We’ve had a long history of respecting science as a partner to faith and theology, but we have not always lived up to that ideal. As Presbyterians, we not only believe that science informs our faith, we believe the reverse is true, that Christian faith can inform science. Not in the sense, that the Bible teaches scientific truth, but in the sense that science needs moral and ethical guidance and constraints, and that theology and faith can be a valuable conversation partner in this area.
Have you ever seen Jurassic Park? It’s the movie from several decades ago where someone thinks it’s a good idea to take DNA from fossils and use it to bring back dinosaurs. What could go wrong? There’s a famous line from the movie, spoken by Jeff Goldbloom’s character:
It is common sense to most people that just because science has enabled us to do something, doesn’t mean we should do it. Swedish Fish flavored Oreos, may just be evidence of that (confession: I think they are kind of tasty). How to use what scientific discoveries make possible, is not a question that can be answered through science alone. Science created the atomic bomb, but science couldn’t tell us when to or not to use it. Science has enabled us to live longer, and prolong death in new and unheard of ways. But science cannot tell us whether life is worth preserving at any cost, or with extraordinary measures, or when quality of life should be weighed against length of life.

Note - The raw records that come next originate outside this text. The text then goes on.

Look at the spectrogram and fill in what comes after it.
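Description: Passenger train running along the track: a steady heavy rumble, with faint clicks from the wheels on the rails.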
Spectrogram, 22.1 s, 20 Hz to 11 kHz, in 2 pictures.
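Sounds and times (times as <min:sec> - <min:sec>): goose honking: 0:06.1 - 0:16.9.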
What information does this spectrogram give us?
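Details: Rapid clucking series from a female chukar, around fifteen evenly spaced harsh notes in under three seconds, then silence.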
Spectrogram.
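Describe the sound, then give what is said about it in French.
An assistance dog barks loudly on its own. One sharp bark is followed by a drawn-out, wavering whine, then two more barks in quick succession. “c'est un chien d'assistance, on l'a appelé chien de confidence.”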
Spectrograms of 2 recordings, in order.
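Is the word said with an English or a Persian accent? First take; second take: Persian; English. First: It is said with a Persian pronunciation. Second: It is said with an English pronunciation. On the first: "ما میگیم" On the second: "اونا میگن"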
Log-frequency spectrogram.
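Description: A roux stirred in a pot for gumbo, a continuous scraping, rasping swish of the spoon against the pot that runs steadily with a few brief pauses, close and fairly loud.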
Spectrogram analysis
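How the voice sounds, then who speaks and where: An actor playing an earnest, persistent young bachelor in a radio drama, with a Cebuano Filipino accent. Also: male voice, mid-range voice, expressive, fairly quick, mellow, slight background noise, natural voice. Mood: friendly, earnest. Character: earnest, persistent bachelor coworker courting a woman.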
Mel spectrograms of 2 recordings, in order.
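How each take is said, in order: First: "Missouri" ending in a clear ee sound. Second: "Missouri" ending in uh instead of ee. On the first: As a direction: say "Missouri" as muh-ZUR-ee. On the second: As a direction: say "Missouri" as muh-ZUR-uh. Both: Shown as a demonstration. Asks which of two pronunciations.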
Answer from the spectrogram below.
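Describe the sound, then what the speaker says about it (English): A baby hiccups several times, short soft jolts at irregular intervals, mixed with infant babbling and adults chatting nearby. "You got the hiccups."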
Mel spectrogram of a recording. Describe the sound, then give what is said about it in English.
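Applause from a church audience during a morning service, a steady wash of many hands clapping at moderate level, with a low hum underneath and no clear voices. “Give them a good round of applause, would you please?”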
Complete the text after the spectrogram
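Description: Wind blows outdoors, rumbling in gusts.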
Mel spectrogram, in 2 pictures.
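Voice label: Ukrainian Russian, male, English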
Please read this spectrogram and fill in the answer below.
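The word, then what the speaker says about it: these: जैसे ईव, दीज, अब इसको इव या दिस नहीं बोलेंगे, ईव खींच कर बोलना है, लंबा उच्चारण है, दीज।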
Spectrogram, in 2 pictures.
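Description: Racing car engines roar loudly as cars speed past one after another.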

Surely Christian faith is not the only source of wisdom in these matters, but for the millions of Christians around the world, our faith must not remain silent in these matters.
A 1982, Presbyterian study paper state:

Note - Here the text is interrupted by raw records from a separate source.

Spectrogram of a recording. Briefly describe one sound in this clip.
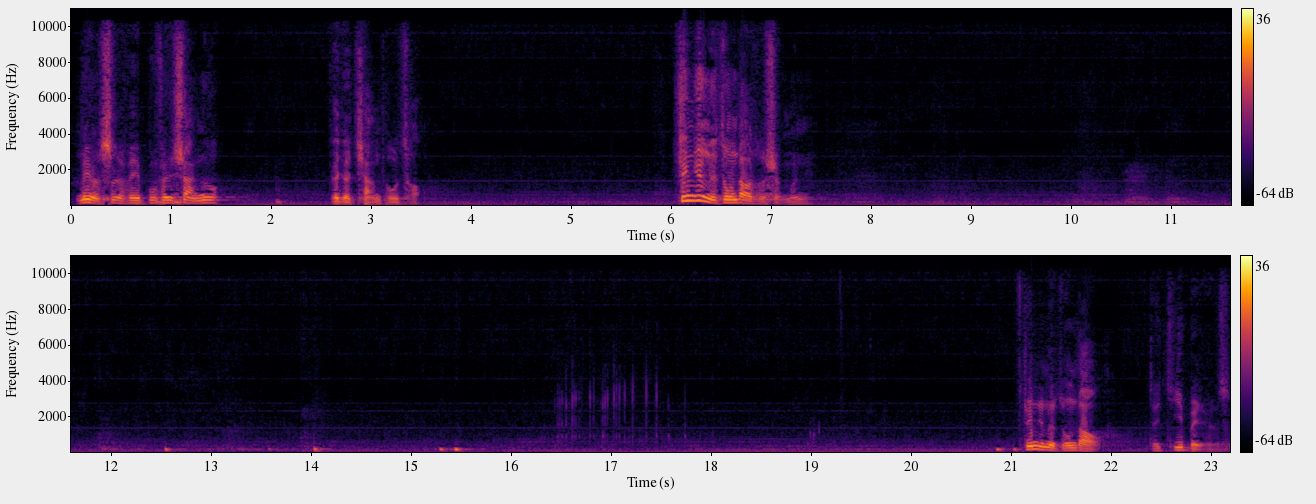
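An elderly man speaks calmly through a microphone, with long pauses.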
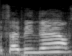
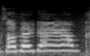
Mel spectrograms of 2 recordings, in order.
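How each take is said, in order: First: Said in the usual way. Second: A higher, whiny "ça m'énerve"; playful, exasperated complaint. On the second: Real, not acted. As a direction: moan "ça m'énerve" in mock exasperation.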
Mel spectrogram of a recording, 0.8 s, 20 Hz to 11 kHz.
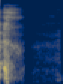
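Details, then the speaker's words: Adult with COVID-19 confirmed by nasal and throat swab, sick over a month, dry cough, shortness of breath and burning chest on deep breaths: one short harsh cough burst, then silence. "the cough was like like this but like non-stop to the point where I had a hard time catching my breath"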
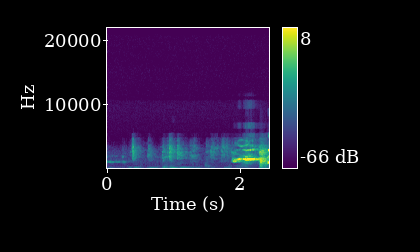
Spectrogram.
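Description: Faint, short squeaks and whimper-like sounds from the pet pig as it is being handled, with a louder pitched cry just before the end.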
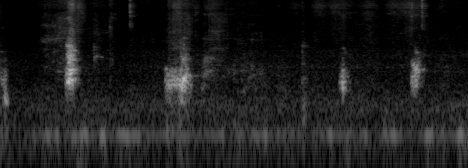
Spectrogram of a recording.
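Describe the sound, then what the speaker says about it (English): A dog barks in several short, separate bursts about a second apart, moderately close, with a faint low hum underneath and no talk. "go bark your head off"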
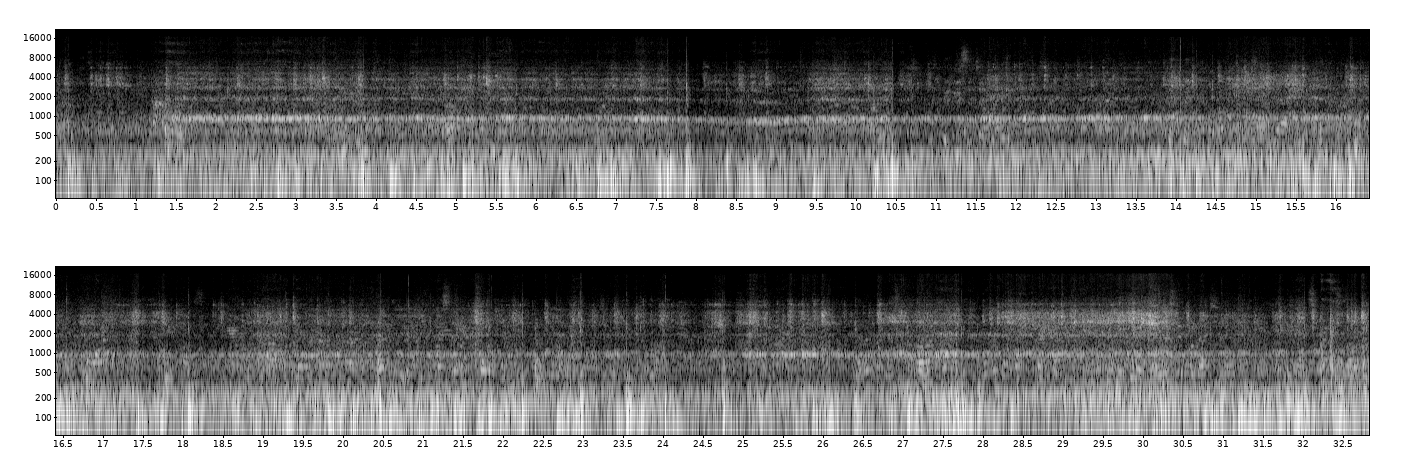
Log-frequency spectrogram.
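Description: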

Theology and natural science though oriented to different “objects”—theology to God, science to nature—have common concerns. If they are to be effective and directed rightly, they ought not only recognize one another’s importance, they ought consciously to be in dialogue with one another and even depend upon one another.
Furthermore, as Christians we are obligated by God to use our minds, our intellects, scientific pursuits and discoveries, to serve God and the world as best we can. In Genesis, God gives all of creation to the care of humanity, and to ignore what science tells us about caring for our environment, is to turn our back on how God created us and what God created us for. To deny the truths found in science, that help us to exercise care over creation, is like being given a shovel to dig a hole and deciding to use our hands instead.
To recap. Science is not the enemy of faith. Christians can and should embrace the knowledge and truths science bring us to help us serve God and others as best we can. What we do with the capabilities that science provides is a question that science alone cannot answer, and should be determined by moral and ethical considerations, which Christian faith has a lot to day about.
I want to close this sermon with a short video from Mayim Bialik, who you may know as Amy on the Big Bang Theory, or Blossom from years ago. She is an actor, but she also has a Ph.D. in neuroscience, and a self-described “Modern Othodox Jew.” In this video she talks briefly about her thoughts on faith and science.
I’m with her. Understanding that there is a force that underlies all of this “beautiful chaos” and understanding the proper relationship of faith and science makes me a better Christian and a more complete person.
Is sciene the enemy of faith? No.